Posted by Justin du Toit on 4th Aug 2020

Growing biologically #1 - the story of Forget's Veggies

When Vuna Agri-Shop began in 2019, we only had a few customers who were mostly small-scale vegetable growers dotted around KwaZulu-Natal (KZN). Vuna Agri-Shop used to sell vegetable seedlings (for better or worse we no longer sell seedlings!) and one of our first, regular customers was a gentleman by the name of Forget who is based in the Marianhill area of KZN. Forget produced vegetables on a small-scale (less than 1 hectare). Some of the challenges he had included: a lack of funding to expand, limited production knowledge related to vegetables, a market that bought irregularly and a small and cramped production area. When we discussed a biological approach to growing and its (particularly) long-term benefits, I could tell that Forget was interested in finding out more. 

From our first batch of biologically grown carrots, beetroot, cauliflower and lettuce, we discussed how increasing the microbial activity in the soil made sure that the growing vegetables could access much-needed nutrients. Importantly, Forget began to see results for himself - the most obvious results could be seen in lettuce that was firm, crispy and had a longer shelf-life than what could be found on the shelves of most retailers. During one of our many discussions on the business aspects of vegetable production, I mentioned an important phrase which has stuck with Forget ever since, 'If you can't sell it, don't produce it'.  

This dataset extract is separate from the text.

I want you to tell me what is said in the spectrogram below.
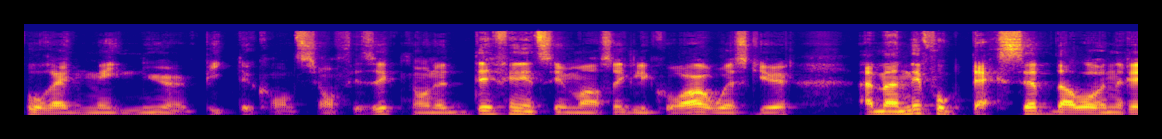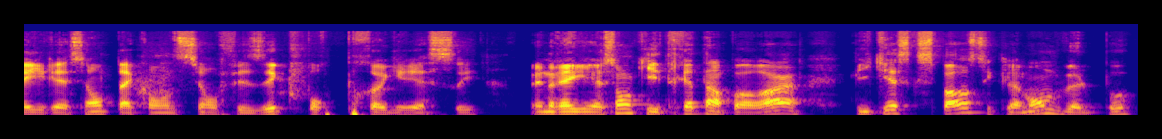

It's now roughly a year later and Forget is producing vegetables on just over 2 hectares of land, putting our discussion into action. Forget has recently been awarded a vegetable supply contract with a major retailer in the Pinetown area, not far from where he grows his crops in Marianhill. Importantly, he is using a biological approach to production and his customer's customer is noticing. Feedback he has received from the retailer is that his produce seems fresher, crispier and tastier than produce sourced from either the fresh produce market and/or other growers. 

Forget produces and supplies spinach, mustard, kale, cabbage and broccoli - so what biologicals does he use? One of the strengths of the programme Forget uses is that things are kept simple: 

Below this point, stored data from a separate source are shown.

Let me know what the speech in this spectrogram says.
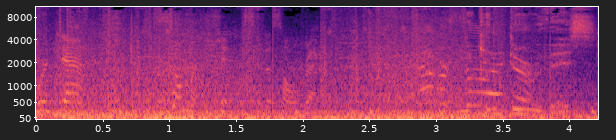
We're damaged. So much shit into this already. We can do this.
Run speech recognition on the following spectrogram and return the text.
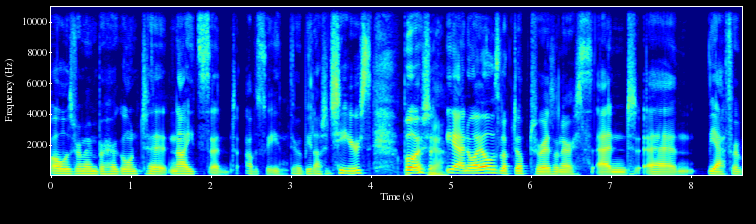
always remember her going to nights, and obviously there would be a lot of cheers. But Yeah. yeah, no, I always looked up to her as a nurse, and um, yeah, for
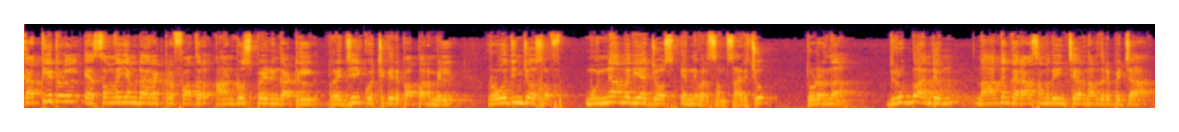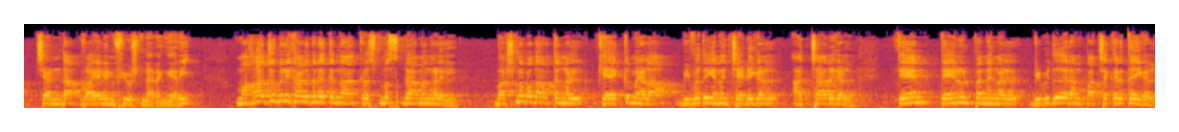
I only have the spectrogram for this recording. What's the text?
Cathedral S M I M director father Andrews Pezhumkattil Reji Kochukarippaparambil Rojin Joseph മുന്നാമരിയ ജോസ് എന്നിവർ സംസാരിച്ചു. തുടർന്ന് ദ്രുബാൻഡും ബാൻഡും നാദം കലാസമിതിയും ചേർന്ന് അവതരിപ്പിച്ച ചെണ്ട വയലിൻ ഫ്യൂഷൻ അരങ്ങേറി. മഹാജൂബിലി ഹാളിൽ നടക്കുന്ന ക്രിസ്മസ് ഗ്രാമങ്ങളിൽ ഭക്ഷണപദാർത്ഥങ്ങൾ കേക്ക് മേള വിവിധയിനം ചെടികൾ അച്ചാറുകൾ തേൻ തേനുൽപ്പന്നങ്ങൾ വിവിധതരം പച്ചക്കറി തൈകൾ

  • At planting, vegetable seedlings are drenched with a starter 'bio-cocktail' consisting of Rhizovital; Eco-T and V12 Initiate;
  • Typically a 2:3:4 (30) fertiliser is used at planting to provide basal N, P and K;
  • GROBEST organic fertiliser is used weekly as a soil and plant booster. GROBEST is a fish hydrosylate fertiliser that provides nutrition to both plant and soil;
  • Agrisil K50 (potassium silicate) is applied weekly to improve the resistance of crops to pests and to improve plant tolerance to stress from excessively hot and cold periods; and
  • Neem oil is applied as a bio-insecticide when required. 

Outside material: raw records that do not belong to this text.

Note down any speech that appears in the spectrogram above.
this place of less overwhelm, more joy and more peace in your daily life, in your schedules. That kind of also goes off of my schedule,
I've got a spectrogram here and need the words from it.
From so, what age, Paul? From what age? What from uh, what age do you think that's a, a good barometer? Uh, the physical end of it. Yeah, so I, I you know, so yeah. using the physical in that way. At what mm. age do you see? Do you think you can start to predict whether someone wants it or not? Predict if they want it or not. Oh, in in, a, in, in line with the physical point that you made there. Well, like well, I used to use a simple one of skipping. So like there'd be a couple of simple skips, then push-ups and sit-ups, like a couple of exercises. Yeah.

Recently we've been discussing improvements that could be made to his programme - for example using a different fertiliser type, better and more efficient farm and production planning and more accurate, simpler record-keeping. 

I have no doubt that Forget has a future firmly in South Africa's agricultural sector. From a small plot of less than a hectare to over 2 hectares under production and a supply contract, Forget is an example of how hard work translates directly into measurable and meaningful results. The biologicals he is using are working and working well and we are proud and grateful to have him as a loyal Vuna Agri-Shop customer.

J